But fans should and will feel reassured with his defensive play – on the occasions Vrancic does play a backwards pass, only once has it been inaccurate, whilst nearly 60% of the time, his recoveries occur in the opposite half. Exactly half of his offensive duels are won, including nine of his 13 offensive duels against Bournemouth.
He makes a good case for needing 12 players on the pitch at any given time.
Whilst another player who had to spend his fair share of minutes warming the bench waiting for his opportunity to come goes by the name of ‘Christoph Zimmermann’. With Timm Klose and Grant Hanley forming what we would perhaps call the ‘formidable centre-back pairing’, it was harsh on Zimmermann, who had done zero, zip, zilch, nada, absolutely nothing wrong. He had already proved to be more than a “third tier German player”.
And whilst Hanley’s injury concerned many, the 25-year-old has stepped up and also supported Ben Godfrey against Bournemouth, despite still learning himself. For a 6ft4 giant, he may not win a huge amount of aerial duels (56%) but he’d rather hassle and use his strength and build to his advantage, whilst he has made 87 interceptions this season and 54 clearances across the season so far.
Though for the foreseeable future, it will be that ball to Max Aarons under pressure, which saw Pukki claim his second of the game against Sheffield Wednesday which will be remembered.
Dennis Srbeny is probably the other remaining name left to be mentioned after the past week – whether that was the “hallelujah’s” of a goal or disgruntled sounds wishing for the comeback of Pukki and Jordan Rhodes.

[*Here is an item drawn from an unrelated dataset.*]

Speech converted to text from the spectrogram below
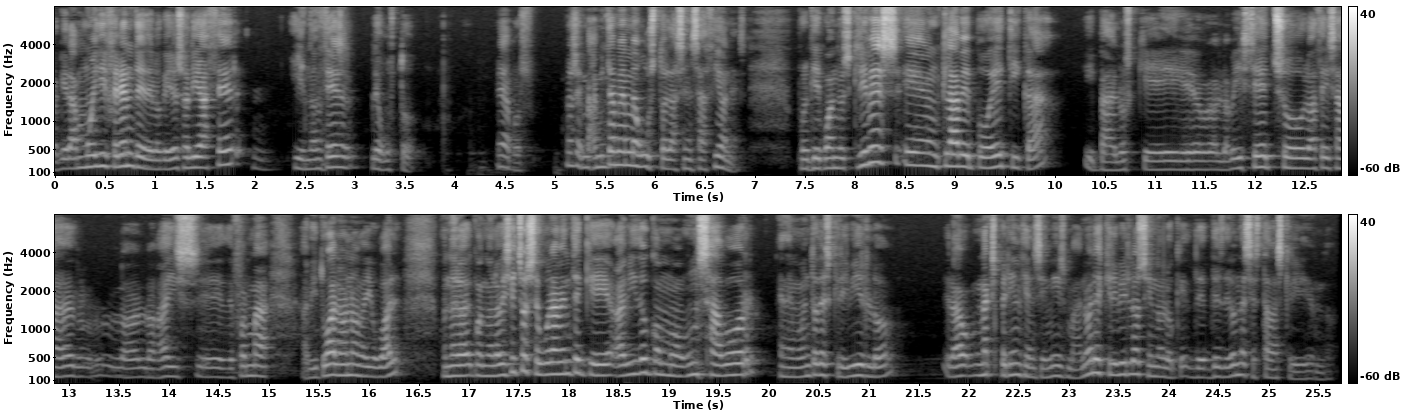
porque era muy diferente de lo que yo solía hacer y entonces le gustó. Mira, pues, no sé, a mí también me gustó las sensaciones. Porque cuando escribes en clave poética, y para los que lo habéis hecho, lo hacéis, a- lo, lo hagáis eh, de forma habitual o no, da igual, cuando, lo- cuando lo habéis hecho seguramente que ha habido como un sabor en el momento de escribirlo, era una experiencia en sí misma, no el escribirlo, sino lo que, de- desde dónde se estaba escribiendo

He is still a long way off from the Pukki’s and Rhodes’ who reside in the forefront of Farke’s brain. And he has openly admitted to the German papers the challenge of “the league, language, club and level” – saying “most of our [Championship] clubs could compete in the first Bundesliga”. And whilst he’ll have to sit on the sidelines for the most part and rely on cup runs to develop properly given his limited game time, questions have been raised whether a loan spell in English football could help him, but it will remain a matter of patience and trust in Farke.
But last week suggested he’s encouraging and learning yet unfortunate.
Expected goals (xG) give a good indication as to how good a chance is and on how many occasions would a player had scored such chance. His total is currently 3.32, meaning he should have scored around three (which he has). But two of those goals came from City’s match against Cardiff City, where his total is 0.92, suggesting both of his goals were actually technically harder to score on a number of probabilities. Against Bournemouth, where he has six shots but only one on target, his total xG was 0.52 – which is fairly low for a total.
Away from the goal element, Srbeny’s hold up play and contributions to the team has seemingly improved or at least have become more noticeable. 18 of his 22 dribbles (81.8%) were successful, whilst he has assisted shots seven times this season and has made 12 progressive runs, including three against Bournemouth. Whilst his statistics for winning aerial duels and offensive duels aren’t the highest at 27.4% and 53%, it does prove he is a willing participant to hold up play by shielding the ball and using his height to his advantage.
It’s worthy of at least a mention.
For a team to thrive when odds are against them, when they are hit hard by injuries of their best players and things still need ironing out, it takes courage and a special team – and for Farke to trust his instinct in trusting inexperienced, young players in the division (including Max Aarons who has since flourished at just 18-years-old), it’s risky but it’s also an indescribable feeling when it pays off.
It’s proof Farke has found a way to instil his methodology and allow it to flow throughout the club and somehow work in any situation that is thrown at us (for the time being).
In the same way I ended after City’s victory against Middlesbrough (with a tweak):
Things have clicked and will hopefully continue to keep clicking but maybe that’ll be the beauty of this season.